On another city related topic... the recent discussion within the city to possibly combine the planning and preservation departments in order to ease the way for area developers really f*&^n' grinds me. Another thing that grinds me is this stupid mermaid pizza dough B.S. that's proposed for K Street. Having recently spent a bunch of time in Portland and Seattle over the past few months I'm reminded of how far behind we are from the two cities that are constantly held up as models for what we want to aspire to. Both cities have active after hours scenes which are allowed to flourish by local government, fliering is legal, there is a real sense of diversity in regards to coffee shops, boutiques, and restaurants, shit is walkable, green spaces are preserved and well maintained and overall I can't say that any one development project or franchise seems to anchor any of the places that make these two places so enjoyable to be in. Furthermore whenever I visit most any city, Portland, Seattle whatever, I don't normally return home raving about the franchises that exist in those places which I could have just as easily enjoyed if I had stayed home. Nor am I primarily knocked out by the new development projects that look like they could have been stamped from the same mold as any one would see in most west coast cities. No. It's the local institutions, history, art, food, and architecture that goes home with me. As we move forward in Sacramento especially in this crap-ass economy I hope our city leaders are mindful of this and keep a big picture plan in mind when making any of the important decisions which are before us right now.
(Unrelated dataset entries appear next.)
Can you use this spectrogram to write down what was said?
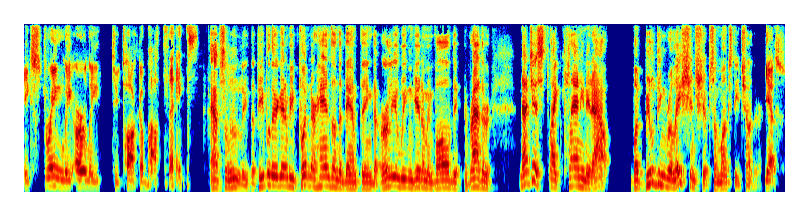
extremely early to talk about things. Absolutely. The people that are going to be putting their hands on the damn thing, the earlier we can get them involved, rather, not just like planning it out, but building relationships amongst each other. Yes.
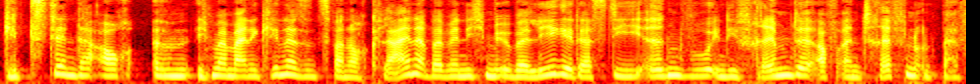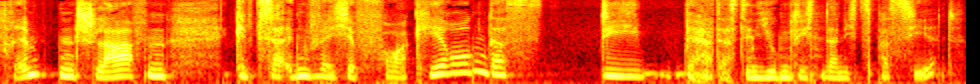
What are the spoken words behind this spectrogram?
Gibt es denn da auch, ähm, ich meine, meine Kinder sind zwar noch klein, aber wenn ich mir überlege, dass die irgendwo in die Fremde auf ein Treffen und bei Fremden schlafen, gibt es da irgendwelche Vorkehrungen, dass die, ja, dass den Jugendlichen da nichts passiert?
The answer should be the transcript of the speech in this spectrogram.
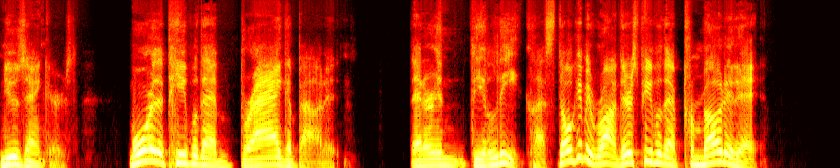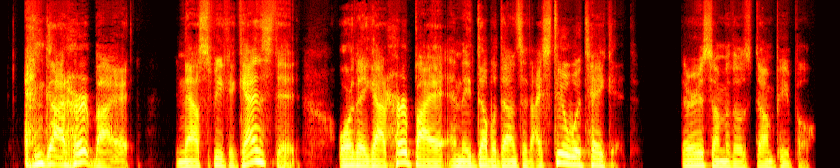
news anchors, more of the people that brag about it that are in the elite class. Don't get me wrong, there's people that promoted it and got hurt by it and now speak against it, or they got hurt by it and they doubled down and said, I still would take it. There is some of those dumb people.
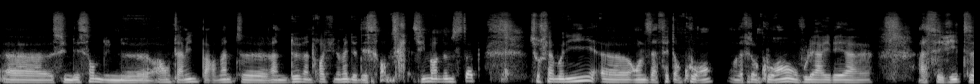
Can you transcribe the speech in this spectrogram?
c'est une descente d'une, on termine par 20, 22, 23 km de descente quasiment non-stop sur Chamonix. on les a faites en courant. On les a fait en courant. On voulait arriver assez vite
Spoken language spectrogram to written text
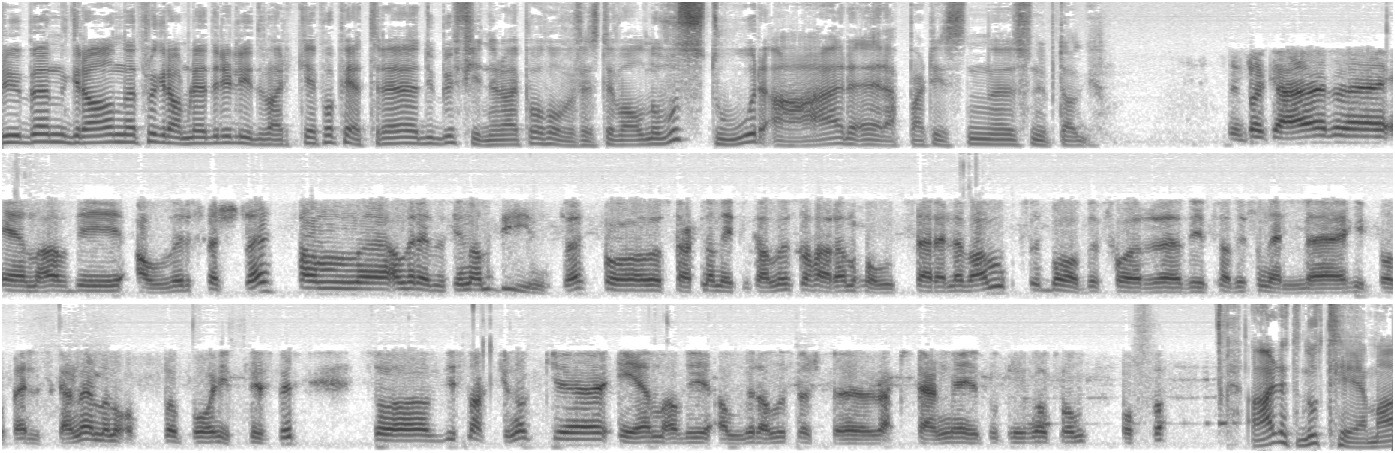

Which brings me to this stupid mermaids and dough plan that's been dreamt up for K Street. Many have already voiced their opinions on this goofy scheme so I have little new to add except this... Not to be the feminist wet blanket that I can sometimes be but mermaids?!?!?!?!? Really??!?!?!?!? If this was say 1950 and folks were following the kitschy restaurant craze then fine. In fact I would probably still frequent the place should it exist today in a corny local institution sorta way. This proposed project, however, was not conceived of in a time when folks were still backward enough to think that floating some female eye candy in a pool would be a good way to bring folks to your business. Instead, it's dreamt up in a time when a woman recently made a semi successful bid for president and the importance of women in society is better appreciated and acknowledged than ever before. Besides unless that pizza is really damn good I suspect the charm would wear off on something like that pretty quick.

Finally, the other day while driving past the Bee headquarters I was thinking of their worries which make me sad because I want us to continue to have a daily and I remembered that Sac Bee HQ used to be the Buffalo Brewery. I then thought brews rhymes with news. Voila! I've solved the Bee's problems. They could just start up beer production again in part of the building which could then subsidize the daily operations of the paper. Done and done! People should really consult me first when looking to solve most problems...


Sheesh! It feels like forever since I've made a real post. Fortunately, as opposed to the usual too much work, blah, blah, bah, reason, this time it was due to traveling and seeing buddies. The good stuff!

Mr. Mike...

and Jaime.


Bride and groom.

"The Kinks"

Spinnin' records.

Groom gone wild!

The Fremont Troll!

OMF gone wild!

Sexy Lenin... taken mere moments before I came down with a surprise hangover. Zing!

Post hangover, pre-missed flight sadness.

Tina and Marco meet Sacramento!

The vest makes its triumphant return to LA.

Rock n roll adventure Marco.

Troublemaker mayhem!!!!